[Prompt] Count the lines below that include the word "where" and write that number alone.

[Saved entries]
□ □ □ □

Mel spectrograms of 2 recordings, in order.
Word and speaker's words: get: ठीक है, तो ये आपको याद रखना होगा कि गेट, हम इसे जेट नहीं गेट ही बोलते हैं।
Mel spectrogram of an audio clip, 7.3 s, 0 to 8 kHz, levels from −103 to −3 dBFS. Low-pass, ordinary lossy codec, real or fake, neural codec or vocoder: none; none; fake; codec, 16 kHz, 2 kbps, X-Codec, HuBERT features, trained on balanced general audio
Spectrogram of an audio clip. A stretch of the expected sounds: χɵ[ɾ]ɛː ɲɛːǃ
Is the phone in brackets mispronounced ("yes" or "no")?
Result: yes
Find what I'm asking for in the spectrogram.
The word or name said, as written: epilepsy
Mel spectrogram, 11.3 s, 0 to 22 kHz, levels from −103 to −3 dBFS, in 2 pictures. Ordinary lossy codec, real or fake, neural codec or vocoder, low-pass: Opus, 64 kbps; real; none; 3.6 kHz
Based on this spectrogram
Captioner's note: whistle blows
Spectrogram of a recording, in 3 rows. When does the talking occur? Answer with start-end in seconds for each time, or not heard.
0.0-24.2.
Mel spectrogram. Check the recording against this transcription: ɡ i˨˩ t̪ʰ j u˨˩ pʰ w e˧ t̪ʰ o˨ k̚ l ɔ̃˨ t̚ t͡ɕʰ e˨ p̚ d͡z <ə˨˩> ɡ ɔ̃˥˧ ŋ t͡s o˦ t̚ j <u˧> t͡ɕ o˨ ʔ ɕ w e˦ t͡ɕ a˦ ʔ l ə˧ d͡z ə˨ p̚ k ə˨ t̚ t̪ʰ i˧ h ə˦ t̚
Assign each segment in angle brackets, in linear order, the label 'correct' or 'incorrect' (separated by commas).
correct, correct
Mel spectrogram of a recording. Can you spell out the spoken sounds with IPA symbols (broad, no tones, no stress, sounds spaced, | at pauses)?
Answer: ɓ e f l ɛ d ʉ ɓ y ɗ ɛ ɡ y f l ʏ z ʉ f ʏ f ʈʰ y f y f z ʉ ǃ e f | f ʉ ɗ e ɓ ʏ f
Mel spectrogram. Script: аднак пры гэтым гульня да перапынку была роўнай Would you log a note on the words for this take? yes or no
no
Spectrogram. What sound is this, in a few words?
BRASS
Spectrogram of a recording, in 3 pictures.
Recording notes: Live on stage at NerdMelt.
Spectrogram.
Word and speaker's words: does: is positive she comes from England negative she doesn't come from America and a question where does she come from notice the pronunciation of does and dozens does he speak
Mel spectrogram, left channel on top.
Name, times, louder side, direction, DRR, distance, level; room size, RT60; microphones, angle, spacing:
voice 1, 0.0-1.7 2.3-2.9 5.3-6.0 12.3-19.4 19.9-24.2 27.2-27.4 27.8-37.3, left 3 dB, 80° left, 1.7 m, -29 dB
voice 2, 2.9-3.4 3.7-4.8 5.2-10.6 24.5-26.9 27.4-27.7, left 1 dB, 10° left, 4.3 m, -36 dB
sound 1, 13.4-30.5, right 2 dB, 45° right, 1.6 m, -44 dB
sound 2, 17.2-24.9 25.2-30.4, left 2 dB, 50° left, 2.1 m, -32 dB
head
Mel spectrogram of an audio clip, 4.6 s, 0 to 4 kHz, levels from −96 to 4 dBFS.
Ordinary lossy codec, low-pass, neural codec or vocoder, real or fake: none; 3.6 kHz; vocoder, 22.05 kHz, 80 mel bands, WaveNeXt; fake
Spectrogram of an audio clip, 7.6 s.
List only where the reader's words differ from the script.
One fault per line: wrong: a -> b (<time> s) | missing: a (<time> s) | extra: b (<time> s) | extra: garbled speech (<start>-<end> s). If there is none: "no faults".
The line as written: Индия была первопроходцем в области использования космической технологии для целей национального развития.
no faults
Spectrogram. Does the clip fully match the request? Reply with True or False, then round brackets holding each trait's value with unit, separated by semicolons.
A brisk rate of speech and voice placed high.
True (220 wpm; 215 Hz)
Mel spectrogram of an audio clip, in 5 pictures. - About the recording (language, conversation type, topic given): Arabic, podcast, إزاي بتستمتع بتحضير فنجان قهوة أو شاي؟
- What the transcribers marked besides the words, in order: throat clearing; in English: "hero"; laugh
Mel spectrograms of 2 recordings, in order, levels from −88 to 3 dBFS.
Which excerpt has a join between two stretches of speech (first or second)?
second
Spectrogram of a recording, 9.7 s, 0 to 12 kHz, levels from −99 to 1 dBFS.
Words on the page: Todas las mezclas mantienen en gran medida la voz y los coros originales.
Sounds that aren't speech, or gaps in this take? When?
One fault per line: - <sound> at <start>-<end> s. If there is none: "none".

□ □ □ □

[Solution to this task] 2